• **Task goal**
Your task is to give the records again exactly. Leave each picture out.

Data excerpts
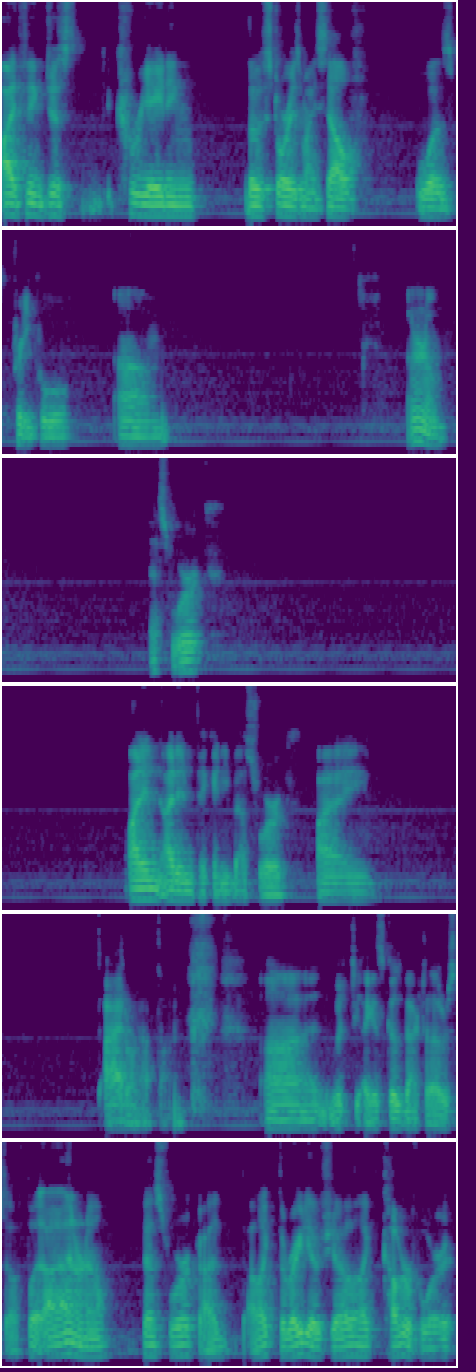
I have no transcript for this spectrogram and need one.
I think just creating those stories myself was pretty cool. Um, I don't know. Best work. I didn't. I didn't pick any best work. I. I don't have time, uh, which I guess goes back to other stuff. But I, I, don't know. Best work. I I like the radio show. I like the cover for it.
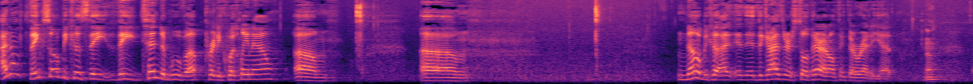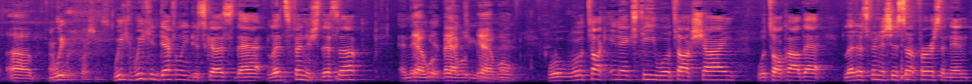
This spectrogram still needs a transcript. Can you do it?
I don't think so because they, they tend to move up pretty quickly now. Um, um, no, because I, the the guys that are still there, I don't think they're ready yet. No. Uh, we- one of the questions. We we can definitely discuss that. Let's finish this up, and then Yeah, we'll, we'll- get back yeah, we'll- to you. yeah, on we'll- that. we'll we'll talk NXT. We'll talk Shine. We'll talk all that. Let us finish this up first, and then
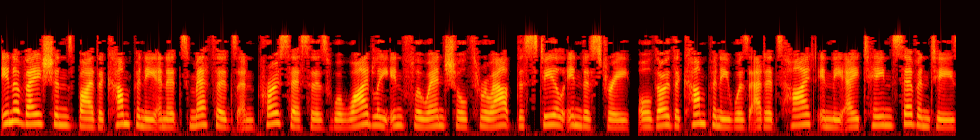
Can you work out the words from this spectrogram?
Innovations by the company and its methods and processes were widely influential throughout the steel industry. Although the company was at its height in the 1870s,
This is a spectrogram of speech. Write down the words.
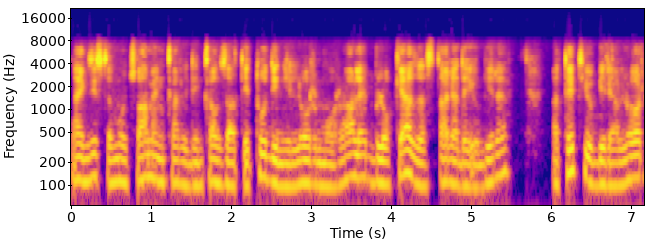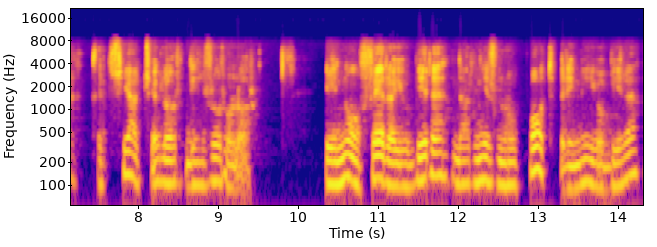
Dar există mulți oameni care, din cauza atitudinii lor morale, blochează starea de iubire, atât iubirea lor, cât și a celor din jurul lor. Ei nu oferă iubire, dar nici nu pot primi iubire,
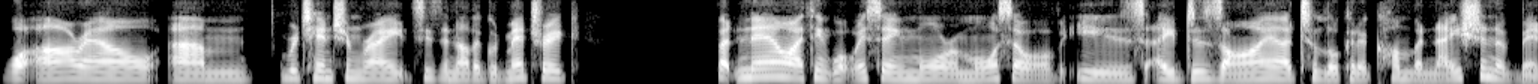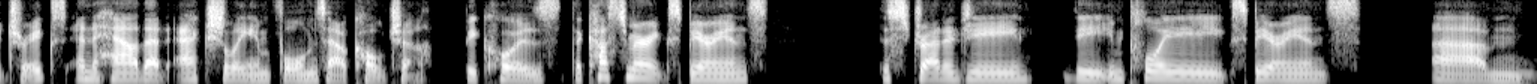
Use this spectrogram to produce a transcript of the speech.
What are our um, retention rates? Is another good metric. But now I think what we're seeing more and more so of is a desire to look at a combination of metrics and how that actually informs our culture because the customer experience the strategy, the employee experience, um,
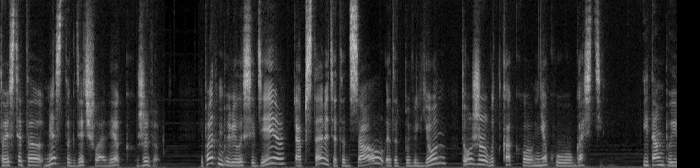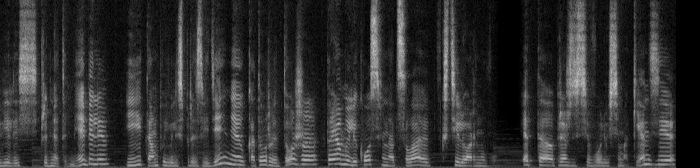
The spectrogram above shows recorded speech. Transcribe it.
То есть это место, где человек живет. И поэтому появилась идея обставить этот зал, этот павильон тоже вот как некую гостиную. И там появились предметы мебели, и там появились произведения, которые тоже прямо или косвенно отсылают к стилю Арнуву. Это прежде всего Люси Маккензи,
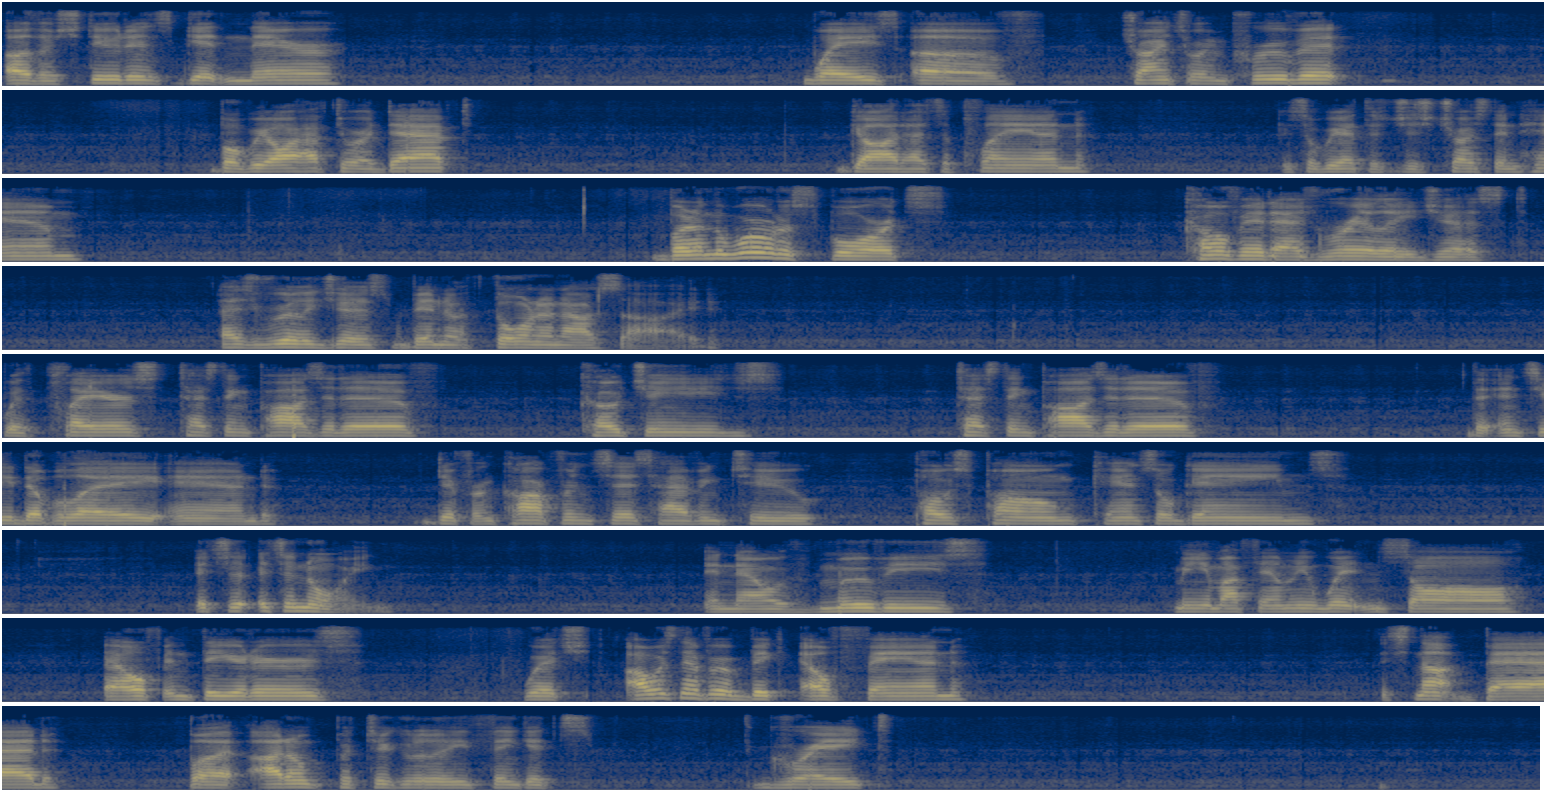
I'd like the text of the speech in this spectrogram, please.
other students, getting their ways of trying to improve it. But we all have to adapt. God has a plan. And so we have to just trust in Him. But in the world of sports, COVID has really just has really just been a thorn in our side. With players testing positive, coaches testing positive, the NCAA and different conferences having to postpone, cancel games. It's it's annoying. And now with movies, me and my family went and saw Elf in theaters, which I was never a big Elf fan. It's not bad, but I don't particularly think it's great.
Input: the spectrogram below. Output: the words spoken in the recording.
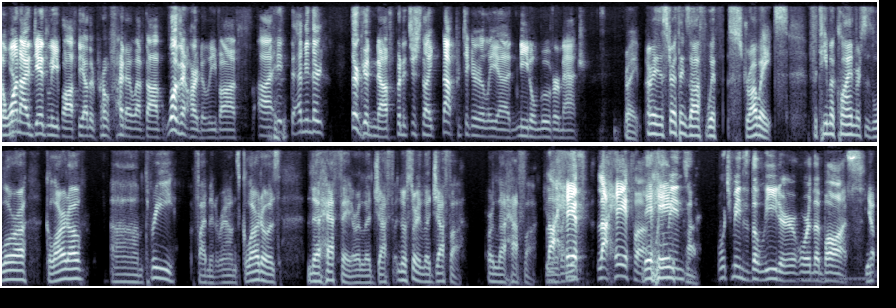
The one I did leave off, the other pro fight I left off, wasn't hard to leave off. Uh, it, I mean they're they're good enough, but it's just like not particularly a needle mover match. Right. All right. Let's start things off with straw weights. Fatima Klein versus Laura Gallardo. Um, three five minute rounds. Gallardo is Le Jefe or Le Jeff. No, sorry, Le Jeffa or La Hefa. La Hef, La Hefa, which means which means the leader or the boss. Yep,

• **Response to this task**
I have no transcript for this spectrogram and need one.
I think just creating those stories myself was pretty cool. Um, I don't know. Best work. I didn't. I didn't pick any best work. I. I don't have time, uh, which I guess goes back to other stuff. But I, I, don't know. Best work. I I like the radio show. I like the cover for it.
This spectrogram still needs a transcript. Can you do it?
I don't think so because they, they tend to move up pretty quickly now. Um, um, no, because I, the the guys that are still there, I don't think they're ready yet. No. Uh, we- one of the questions. We we can definitely discuss that. Let's finish this up, and then Yeah, we'll, we'll- get back yeah, we'll- to you. yeah, on we'll- that. we'll we'll talk NXT. We'll talk Shine. We'll talk all that. Let us finish this up first, and then
Can you work out the words from this spectrogram?
Innovations by the company and its methods and processes were widely influential throughout the steel industry. Although the company was at its height in the 1870s,
This is a spectrogram of speech. Write down the words.
Dar există mulți oameni care, din cauza atitudinii lor morale, blochează starea de iubire, atât iubirea lor, cât și a celor din jurul lor. Ei nu oferă iubire, dar nici nu pot primi iubire,
Use this spectrogram to produce a transcript of the speech.
What are our um, retention rates? Is another good metric. But now I think what we're seeing more and more so of is a desire to look at a combination of metrics and how that actually informs our culture because the customer experience the strategy, the employee experience, um,
The spectrogram above shows recorded speech. Transcribe it.
То есть это место, где человек живет. И поэтому появилась идея обставить этот зал, этот павильон тоже вот как некую гостиную. И там появились предметы мебели, и там появились произведения, которые тоже прямо или косвенно отсылают к стилю Арнуву. Это прежде всего Люси Маккензи,
I'd like the text of the speech in this spectrogram, please.
other students, getting their ways of trying to improve it. But we all have to adapt. God has a plan. And so we have to just trust in Him. But in the world of sports, COVID has really just has really just been a thorn in our side. With players testing positive, coaches testing positive, the NCAA and different conferences having to postpone, cancel games. It's it's annoying. And now with movies, me and my family went and saw Elf in theaters, which I was never a big Elf fan. It's not bad, but I don't particularly think it's great.
Input: the spectrogram below. Output: the words spoken in the recording.
The one I did leave off, the other pro fight I left off, wasn't hard to leave off. Uh, it, I mean they're they're good enough, but it's just like not particularly a needle mover match. Right. All right. Let's start things off with straw weights. Fatima Klein versus Laura Gallardo. Um, three five minute rounds. Gallardo is Le Jefe or Le Jeff. No, sorry, Le Jeffa or La Hefa. La Hef, La Hefa, which means which means the leader or the boss. Yep,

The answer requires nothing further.